Why are so many seemingly intelligent, rational people caught in the grip of the irrational beliefs of religion?
The answer to this question has little to do with intelligence. It has far more to do with emotions than I.Q. It is possible that a person can scrutinize facts for a living, perform complicated equations, think critically about complex issues, and yet when it comes to the subject of religion, the critical powers of scrutiny are reigned in, steered clear, and are robbed of their ability to perform. The claims of religion are considered "hands-off", and are placed safely behind a wall of faith, hidden in some part of the brain into which scrutiny cannot tread. This process is called Compartmentalization-- sectioning off parts of the brain so that certain subjects, like religion, can be protected from rational, critical thinking.
Why is this? Why does someone with a sharp mind, capable of so much, allow themselves to believe things that they would disbelieve if spoken by someone of any other faith? Why would someone willfully deprive themselves of reason?
All adults know that animals do not speak, that there is no such thing as magic, that people cannot turn into other things (like pillars of salt), that people cannot live for days in the bellies of big fish or in burning funaces, that it is not possible for everyone on earth to be irreparably wicked, that men cannot turn sticks of wood into living snakes, that there can be nothing virtuous about the murder of a child-- but all these things and more are in the so-called "Good Book": the holy bible.
People will gladly believe absurdities - sticks into snakes, walking on water, talking snakes and donkeys, living in the belly of a whale for 3 days, living for several days in a burning furnace, causing the sun to stand still, turning water into wine, creating humans from dirt, a great flood covering the whole planet and all the animals of the world gathered by twos into a big boat… all absolutely absurd in the highest degree. Even more disturbingly, people will believe that which is patently immoral - wars of extermination, the killing of children and defenseless women by the thousands, salvation by faith regardless of the atrocities committed, the use of human beings as slaves, the oppression of women, intolerance of other religions, human sacrifice, the cruelty of Armageddon, and a place called Hell - a place of infinite torture, infinite revenge, for the vast majority of all humans that have ever been born… all of this and more, immoral as any on earth, and all within the pages of the holy bible.
Why should not such issues be subject to rational scrutiny? In the words of Robert G. Ingersoll:
I do not regard religious opinions… as exotics that have to be kept under glass, protected from the frosts of common sense or the tyrannous north wind of logic. Such plants are hardly worth preserving. They certainly ought to be hardy enough to stand the climate of free discussion, and if they cannot, the sooner they die the better.
So, why would anyone believe this ridiculous nonsense, this filthy trash? It is not because they are stupid. No adult person is so unintelligent as to believe that animals can speak human language.

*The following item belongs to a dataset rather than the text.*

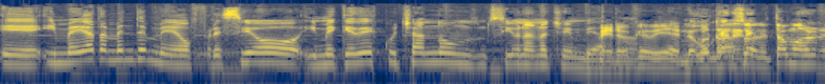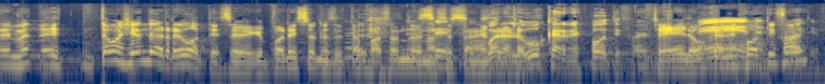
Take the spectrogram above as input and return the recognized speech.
eh, inmediatamente me ofreció y me quedé escuchando un Sí, una noche de invierno. Pero qué bien, Lo con buscan razón, en- estamos, eh, estamos yendo de rebote, se ve que por eso nos está pasando y nos Sí, están sí. Bueno, lo buscan en Spotify. Sí, lo buscan en En Spotify. Spotify.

The root of Compartmentalization, I believe, is the fear of death, and the inability to conceive of their own non-existence. People are so afraid of dying, of leaving everything they know and love, that they are willing to believe a lie, a fairy-tale, in order to comfort themselves. So great is the desire to meet again those we love in some heavenly afterlife, that we are willing to compartmentalize our brains, using critical thinking in some areas of life, but not in others. It is a selfish reason, having nothing to do with the welfare of others. It is clear that compassion and charity can exist without religion.
Those who first constructed the Christian religion were at least clever enough to build in a self-protection against skeptical scrutiny: to doubt is to endanger your immortal soul. The phrase "Doubting Thomas" finds its source in Thomas the Apostle, and his doubt is never favorably spoken of. Uncritical, blind faith is commended and rewarded, rational thought is not.
I would ask the believer to re-examine his or her beliefs, and ask themselves if they would believe the kinds of claims made in the bible if they read them in a book about Hinduism, or Native American folklore, or in the National Enquirer.
There is something feeble and a little contemptible about a man who cannot face the perils of life without the help of comfortable myths. Almost inevitably, some part of him is aware that they are myths and that he believes them only because they are comforting. But he does not dare face this thought! Moreover, since he is aware, however dimly, that his opinions are not real, he becomes furious when they are disputed.
-Bertrand Russell, Human Society in Ethics and Politics
Better the hard truth, than a comforting fable. -Carl Sagan